For all of his talents, no one was certain what kind of effort the Rockets would get from James Harden in an elimination game. He’s either really good or mostly absent. No in between.
Harden never got going offensively on Wednesday. He struggled from the outside (1-for-9 on 3-pointers). The easy baskets he feasted on earlier in this series weren’t as plentiful in Game 7.
It looked like another game where Harden faded away when his team needed him most. So naturally, it was Harden -- not hitting a clutch shot -- but blocking a potential game-winning 3-pointer from a suddenly-clutch shooting Lu Dort that sealed Houston’s series win in the waning seconds of the fourth quarter.
A series-winning defensive play by James Harden. Just as we expected.
First Takeaway: What Was That First Half?
We’ve seen our share of statistical anomalies in this series. The Rockets, who famously missed 27 consecutive 3-point attempts against the Golden State Warriors during the 2018 Western Conference Finals, set the NBA playoff record for most 3-point attempts (56) in their Game 3 win over OKC on Aug. 20.
Fifty-six 3-pointers in a game doesn’t nearly come close to the oddity developing in the first half of Wednesday’s game.
Here is a snapshot of the first halves Dort and Harden experienced. Note the scoring and the true shooting percentage in the tweet below.
Up was down, in was out, role player became superstar and vice versa. These numbers told us that nothing made sense in the world anymore.
Similar to Houston’s barrage of missed 3-pointers two years ago against the Warriors, these performances are based on true events from another Game 7, the most volatile and weird game in any playoff series.
Second Takeaway: The Internet Loves Lu Dort
Dort had Thunder fans scratching their eyeballs out with his errant 3-point shooting earlier in this series, but he went temporarily insane and turned into Ray Allen in Game 7.
His bricks became swishes and the internet went wild for the Thunder’s burgeoning rookie, who scored 30 points and tallied six made 3-pointers.
The fine folks at Velveeta acknowledged Dort's genius.
The Thunder's Twitter account played along.
CBS Sports’ NBA account went through a temporary name change during Wednesday night’s festivities.
Image Provided By: @CBSSportsNBA on Twitter
According to the Thunder, Dort's 30 points is the most ever for an undrafted rookie in an NBA playoff game since the draft was introduced in 1947.
Imagine all the basketball that's left to be played in Dort’s NBA career. He’s already a stout defender. As soon as he learns how to gracefully Mack truck his way to the hoop, the world will be his and his alone.
Third Takeaway: Critiquing The Last Play Of OKC’s Season
It’s fair to say that both the Rockets and the Thunder were playing tight down the stretch. Players were playing not to lose. It made for the intense basketball we all enjoy coming down to the wire in a Game 7.

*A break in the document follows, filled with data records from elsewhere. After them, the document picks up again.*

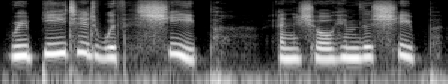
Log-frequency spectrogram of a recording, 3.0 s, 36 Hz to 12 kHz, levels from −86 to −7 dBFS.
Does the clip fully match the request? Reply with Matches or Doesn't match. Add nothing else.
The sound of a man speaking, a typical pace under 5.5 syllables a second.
Doesn't match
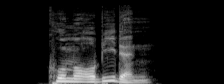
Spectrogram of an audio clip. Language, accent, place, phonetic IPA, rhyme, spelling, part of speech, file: German, Germany, Berlin, [ˌkomɔʁˈbiːdn̩], -iːdn̩, komorbiden, adjective, De-komorbiden.ogg
- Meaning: inflection of komorbid: 1. strong genitive masculine/neuter singular 2. weak/mixed genitive/dative all-gender singular 3. strong/weak/mixed accusative masculine singular 4. strong dative plural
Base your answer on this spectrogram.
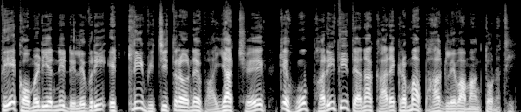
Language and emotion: Gujarati, disgusted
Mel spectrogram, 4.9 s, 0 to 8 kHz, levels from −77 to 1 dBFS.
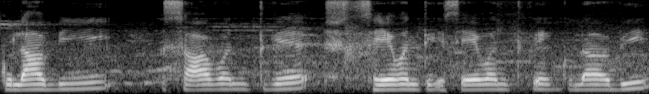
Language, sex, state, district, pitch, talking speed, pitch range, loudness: Kannada, male, Karnataka, Dharwad, 160 Hz, 75 wpm, 155-175 Hz, -18 LUFS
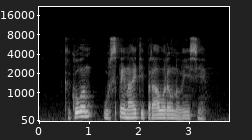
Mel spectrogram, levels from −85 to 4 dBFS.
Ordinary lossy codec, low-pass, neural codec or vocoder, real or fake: none; 7.2 kHz; none; real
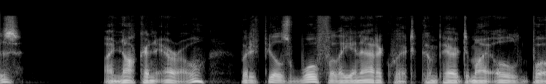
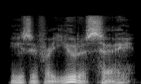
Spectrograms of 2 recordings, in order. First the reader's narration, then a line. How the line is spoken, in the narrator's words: I mutter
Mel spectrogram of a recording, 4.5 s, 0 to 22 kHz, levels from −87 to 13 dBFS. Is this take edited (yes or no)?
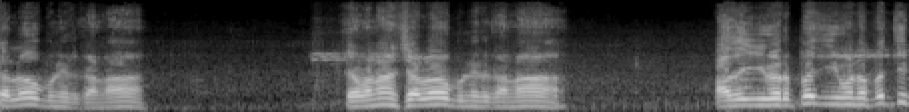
no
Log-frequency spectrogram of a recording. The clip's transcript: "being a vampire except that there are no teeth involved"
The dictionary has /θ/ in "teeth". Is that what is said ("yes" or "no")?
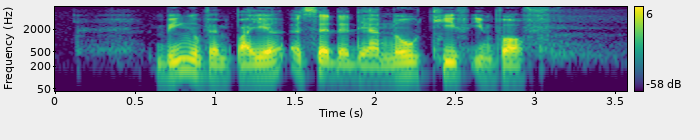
no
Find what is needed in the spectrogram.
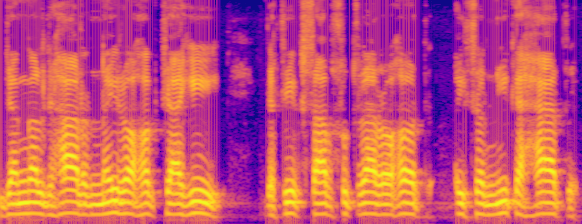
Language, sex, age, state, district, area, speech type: Maithili, male, 60+, Bihar, Muzaffarpur, rural, spontaneous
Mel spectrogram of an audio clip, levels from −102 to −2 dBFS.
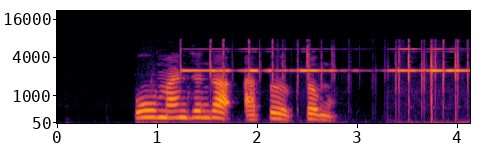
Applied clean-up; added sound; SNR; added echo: neural mask model RNNoise.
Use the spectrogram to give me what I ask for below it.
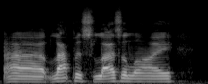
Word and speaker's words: lapis lazuli: I believe the lapis lazuli is not consumed when you right-click on redstone. – I've got a question. What is lapis lazuli, or however you pronounce it? – Lapis lazuli.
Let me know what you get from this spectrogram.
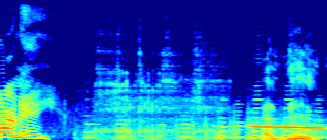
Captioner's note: snores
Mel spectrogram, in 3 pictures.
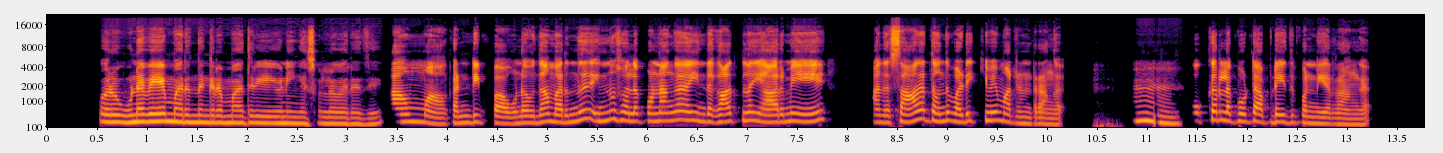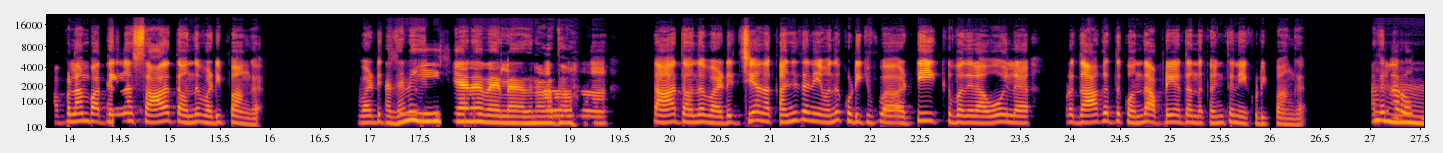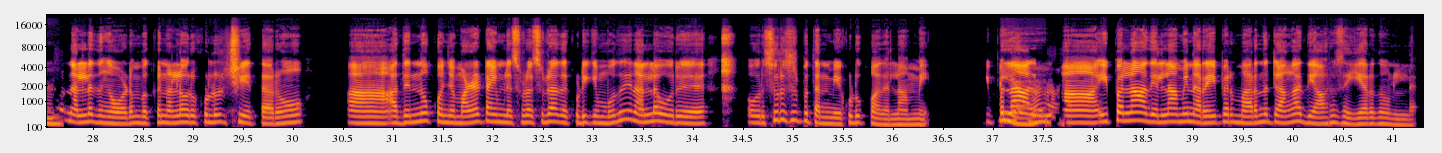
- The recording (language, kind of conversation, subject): Tamil, podcast, அடிப்படை மருந்துப் பெட்டியைத் தயாரிக்கும்போது அதில் என்னென்ன பொருட்களை வைத்திருப்பீர்கள்?
- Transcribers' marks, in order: static; other background noise; tapping; unintelligible speech; distorted speech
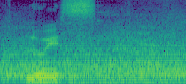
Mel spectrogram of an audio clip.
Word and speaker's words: Luis: so they had because some people say Louie and S is silent but um Luis Luis Spanish why because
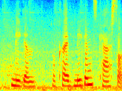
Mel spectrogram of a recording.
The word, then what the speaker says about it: Meggen: It's pronounced Megan. Megan.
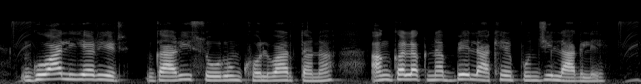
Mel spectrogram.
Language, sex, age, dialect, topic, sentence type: Magahi, male, 18-24, Northeastern/Surjapuri, banking, statement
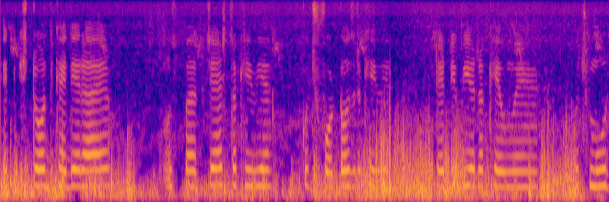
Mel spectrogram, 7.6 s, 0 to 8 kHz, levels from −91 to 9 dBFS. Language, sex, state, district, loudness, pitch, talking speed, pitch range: Hindi, female, Rajasthan, Bikaner, -17 LUFS, 245 Hz, 190 wpm, 235-250 Hz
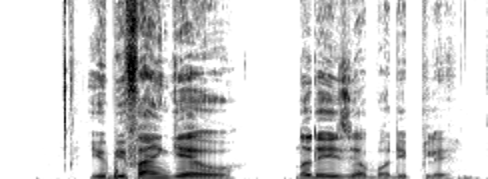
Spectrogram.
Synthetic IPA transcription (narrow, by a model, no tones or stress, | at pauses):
jubifãɪ̃nɡeo | nodeiziɔbɔdiple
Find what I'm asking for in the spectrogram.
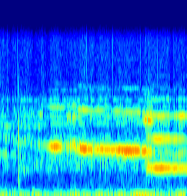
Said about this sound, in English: It was one of those clear, cloudless nights. But the winds moaned and howled like weeping women.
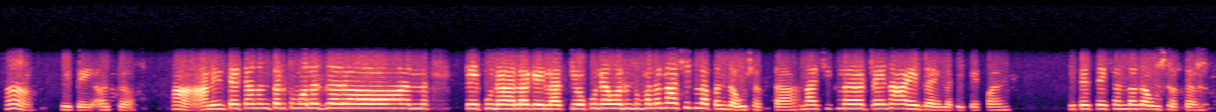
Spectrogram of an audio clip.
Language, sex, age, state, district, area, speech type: Marathi, female, 45-60, Maharashtra, Ratnagiri, rural, conversation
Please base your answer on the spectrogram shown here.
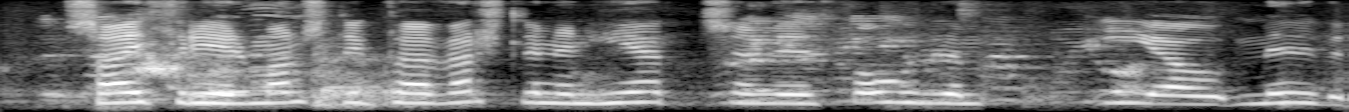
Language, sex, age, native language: Icelandic, male, 13, Icelandic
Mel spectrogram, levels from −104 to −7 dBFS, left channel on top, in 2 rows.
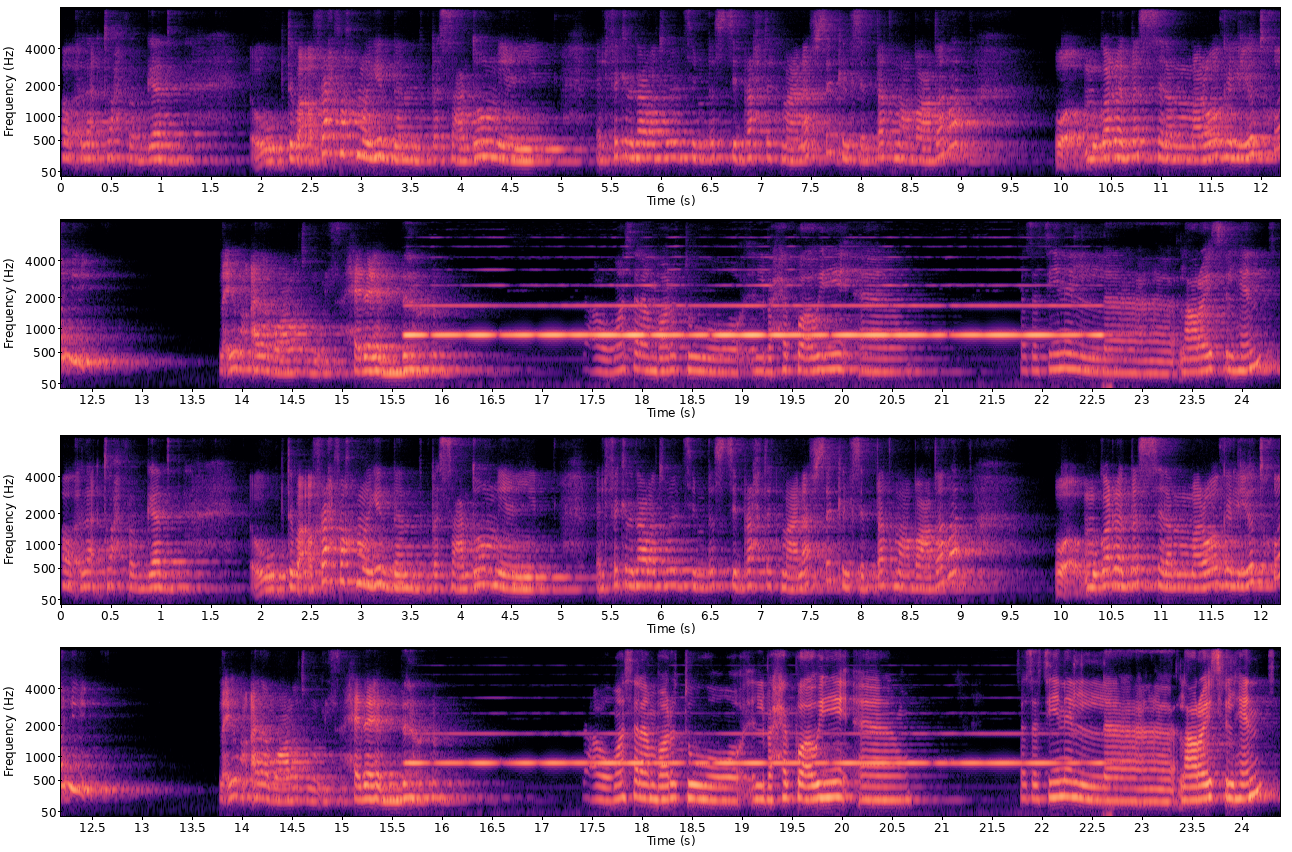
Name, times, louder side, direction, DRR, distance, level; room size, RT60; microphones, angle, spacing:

However, on the last play of OKC’s season, Thunder coach Billy Donovan made an interesting play call. After calling two timeouts in the final seconds, Donovan devised a play where Shai Gilgeous-Alexander would inbound the ball. Right off the bat, that feels like, looks like and is the wrong idea.
SGA has done quite a bit of growing up himself in these playoffs. He knocked down a corner 3-pointer that put OKC in a position to win late in regulation of Game 3. Gilgeous-Alexander proved he wasn’t afraid of coming up big in crunch time again Wednesday when he nailed another corner 3-pointer to give the Thunder the lead with under two minutes to play.
SGA, Paul and Schroder had to be automatic non-inbounders regardless of what play Donovan throws together.
Considering the Thunder had to manage 2.6 seconds to foul Houston twice (OKC did), hope Houston misses the second of two free throws (HOU did), grab the miss (OKC did), call timeout and draw up a play that would, at worst, force overtime and, at best, win the entire series, there is no scenario where one of OKC’s best scorers should be inbounding a pass when the team has 1.1 seconds to get a good shot off.
If the design was for Steven Adams to get the pass and then hand it off back to the shooter, there is a pretty close to zero probability that the two pairs of hands exchanging the basketball will get its desired result – a good look at the basket – with, again, 1.1 seconds remaining.
There was no chance Donovan’s plan was going to work.
Now, it’s time to reflect. Will this team be back for another run next season? That’s hard to say. While Billy Donovan should be lauded for bringing this team together and turning in one of the best coaching jobs of the NBA season, his contract is up. Who knows if he’ll be back. Same goes for Danilo Gallinari, who, himself, has arrived at the end of an expiring contract. And can Chris Paul be good at 36 like he was at 35?
These are the questions general manager Sam Presti must answer. This season’s Thunder team was fun to watch, but what will be the best course of action for Oklahoma City to continue its upward trajectory?